YOUNGSTOWN Educator to propose raising bar for grades
A year's warning would give students fair notification for the new requirement.
By PETER H. MILLIKEN
VINDICATOR STAFF WRITER
YOUNGSTOWN -- Will the board of education raise the bar for students wishing to participate in athletics or other extracurricular activities?
Superintendent Benjamin L. McGee said he'll have a proposed resolution before the board at its June 26 meeting that would raise the minimum grade point average from 1.0 to 1.25 for the 2002-2003 academic year and, after an evaluation by the board, possibly raise it the following school year to 1.5.
McGee said raising the required GPA is appropriate at a time when educators are raising performance expectations for all students.
He said a recent study shows few students would be excluded from activities under the higher standards and athletes need to be challenged to achieve higher academic standards so they can qualify for college admission.

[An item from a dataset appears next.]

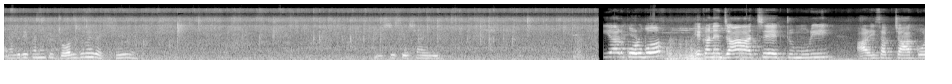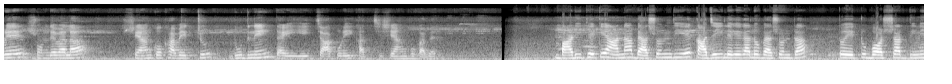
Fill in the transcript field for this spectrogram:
আমাদের এখানে তো জল জমে গেছে। বৃষ্টি শেষ হয়নি। কি আর করব? এখানে যা আছে, একটু মুড়ি আর এইসব চা করে সন্ধেবেলা শ্রেয়াঙ্ক খাবে একটু দুধ নেই তাই এই চা করেই খাচ্ছি শ্রেয়াঙ্ক খাবে। বাড়ি থেকে আনা বেসন দিয়ে কাজেই লেগে গেল বেসনটা তো একটু বর্ষার দিনে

"My belief is that the kids will rise to the standard," he said.
C. Alan Stephan, chairman of the board's policy committee, which discussed the matter Tuesday, favors the higher GPA. "I think it's an appropriate thing to do. I think it sends a message to all of our students that they must maintain academic excellence in order to do extracurricular activities," he said.
Saying he didn't have time to elaborate, Lock P. Beachum, board vice president, said the curriculum committee has some concerns, and the board could decide the issue in July or August.
"Why the big rush?," he asked.
Keeping issue alive: Stephan wants to bring the matter to a vote by the full board June 26, now that the policy committee has had it under consideration for almost four months. "I want it either up, or I want it down. I don't want it buried," he said.
"Academics is why we're here, and it's not about football. And these kids need to learn how to do more than read a playbook," said Tracey Winbush, board member.
Since fall athletic eligibility is contingent on spring grades, McGee said a year's advance warning would give students fair notice of the change.